So how do we achieve this mental stability?

One can have no greater mastery than mastery over oneself. For this we need two wings to fly, the spiritual and the material. By only mastering success in the material sphere there is one problem: success comes and goes. You may have a well-paid job, wealth and be a successful athlete. However, all of this can be lost. You might lose your job, your money, or you might get a career-ending injury. This is why many athletes become depressed after their sporting career and spotlight end, and they are left in a different space that is yet unknown to them, which is their inner self. Therefore we need to focus on who we are inside of us as well as our successes.

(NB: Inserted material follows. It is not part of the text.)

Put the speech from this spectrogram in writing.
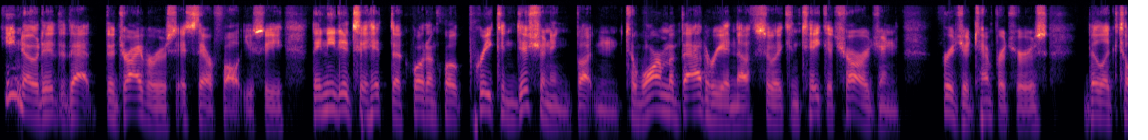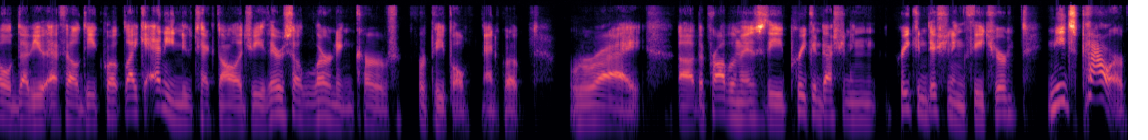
He noted that the drivers, it's their fault, you see. They needed to hit the quote unquote preconditioning button to warm a battery enough so it can take a charge in frigid temperatures. Bilek told WFLD, quote, like any new technology, there's a learning curve for people, end quote. Right. Uh, the problem is the preconditioning preconditioning feature needs power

Heartfulness Meditation and other techniques have helped me to improve my physical and mental wellbeing. There is a beautiful quote by William Penn: “True silence is the rest of the mind; and is to the spirit what sleep is to the body, nourishment and refreshment.” In addition to this, meditation actually causes our body to change on a cellular level. According to research published in Frontiers in Immunology, meditation has the ability to reverse molecular reactions in our DNA that lead to stress, poor health and depression. These new findings have created a shift, putting newfound power in our hands. By committing to 10 to 20 minutes of meditation every day we can improve our health, reduce stress, be more focused and have a greater sense of purpose.

My challenge to you is to step out of your usual routine and to try meditation to regulate the mind from thinking to feeling, and to unlock this untapped potential inside of you.

The world is like a mountain,
The echo depends on you,
If you scream good things,
The world will give it back,
If someone speaks badly about you,
Speak well about him,
Change your heart to change the world.

Article by CLARA SMITH


Clara Smith

Clara Smith

Clara Smith is currently studying at the University of Queensland and working as a civil engineer in Brisbane, Australia. Race walking is her passion and she continues her career as an elite athlete at the international level. She grew up i... Read More